DENVER — The Colorado Symphony Orchestra said Tuesday it will play a series of "cannabis-friendly" fundraising concerts sponsored by the state's burgeoning pot industry.
The state's only full-time professional orchestra hopes the unusual shows dubbed "Classically Cannabis: The High Note Series" will boost its audience as it struggles with dwindling attendance and shrinking budgets.
"The cannabis industry obviously opens the door even further to a younger, more diverse audience," symphony CEO Jerome Kern told The Associated Press.
In return for sponsorship, marijuana-related companies get "the legitimacy of being associated with the Colorado Symphony Orchestra." he said.
The event, however, is strictly BYOC — bring your own cannabis, according to an events listing on the symphony website that says pot will not be sold.
Richard Yost of Ideal 420 Soil, a New Hampshire company that sells soil and other cultivation products to marijuana growers, sees sponsoring the concerts as a chance to link his company to one of the best orchestras in the nation and to make the point that pot consumers can be clean-cut and sophisticated.
"You can be intelligent and savvy and enjoy cannabis as well," said Yost, adding that he plays Mozart while he works on business plans.
Another sponsor, Jan Cole, said her Boulder-based pot retailer The Farm has helped fund arts events in her hometown and a concert by Ziggy Marley in Denver.
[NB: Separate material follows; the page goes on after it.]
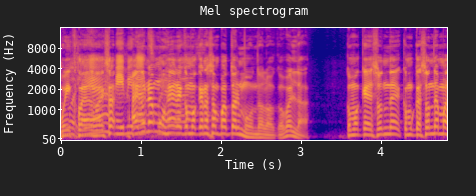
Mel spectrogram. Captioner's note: speaking Foreign Language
She said she hoped for a long-term association with the symphony, because its audience was "our crowd ... people who like art and music and alternative products."
Judith Inman, a member of a volunteer guild that has organized balls and other more traditional classical music fundraisers in Denver, has reservations about the marijuana mash-up.
"I know that the symphony needs new sponsors, and they are trying to go after a younger group," she said. "I just don't think this is the way to go about it."